“Good” mom said nodding, “He is a very bright kid. I think he would be bored to death in kindergarten.”
Molly was “moving”. That meant that she and her mom were going to live in a different house and not their house across the street anymore. It would be “sold” so other people could live in it. Molly’s mom had told us when mom and I had gone over to Molly’s house with David too. Her mom did all the talking because Molly was sad and mad and didn’t want to say anything. I tried to look at Molly but she just looked down at the floor. I couldn’t feel anything, though I figured I must be sad too. Continue reading →
After watching that “Lost World” movie I couldn’t stop thinking about dinosaurs. Mom said they lived a long long time ago, before there were any people. I guess they were in charge of things back then. People were in charge of all the animals now, though mom said that people were actually animals too, called “homo sapiens”. But she said we were different from other animals because we could talk and do more thinking.

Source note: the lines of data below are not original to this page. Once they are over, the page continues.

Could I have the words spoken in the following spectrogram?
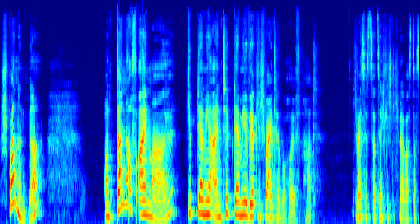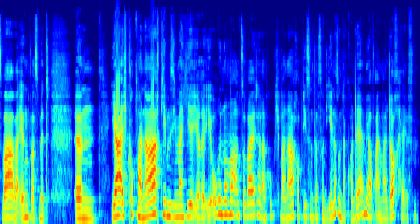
spannend, ne? Und dann auf einmal gibt er mir einen Tipp, der mir wirklich weitergeholfen hat. Ich weiß jetzt tatsächlich nicht mehr, was das war, aber irgendwas mit, ähm, ja, ich guck mal nach, geben Sie mal hier Ihre EORI-Nummer und so weiter, dann gucke ich mal nach, ob dies und das und jenes und da konnte er mir auf einmal doch helfen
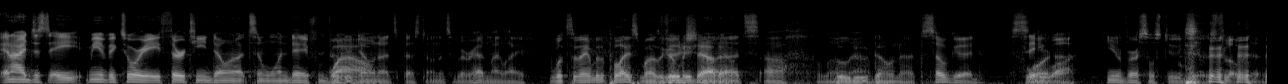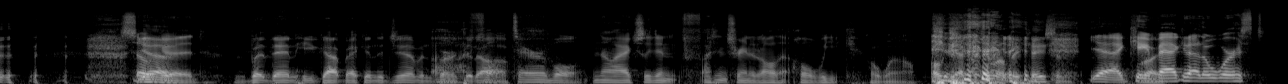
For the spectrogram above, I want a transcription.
And I just ate. Me and Victoria ate 13 donuts in one day from Voodoo Wow. Donuts. Best donuts I've ever had in my life. What's the name of the place? Might as well give a shout Donuts. Oh, love. Voodoo them. Donuts. So good. City Florida. Walk. Universal Studios, Florida. so Yeah. good. But then he got back in the gym and Oh, burnt I it off. terrible. No, I actually didn't. I didn't train at all that whole week. Oh wow. Oh yeah, 'cause you were on vacation. Yeah, I came Right. back and had the worst.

“There’s the theater”, mom said, pointing to the right as she drove the car. It had this big sign with words on it. Above the sign were even bigger letters on top that spelled the word “MICHIGAN” in red letters. Below it the sign was white, with black words on it that said, “THE LOST WORLD” and other words below that. That was the name of the movie, because I knew all those words from books mom had read me.
That “the” word was all over the place in books, more than just about any other word. It didn’t really mean very much, but it was before other words that meant something. “Lost” was the word for something you couldn’t find. People were always “losing” things and couldn’t find them. And “world” was a really neat word that meant all the places everywhere. There was that other word “Earth” in the Tom Swift books dad read to me that was like “world”, though Tom said that that “Mars” place was a different “world”.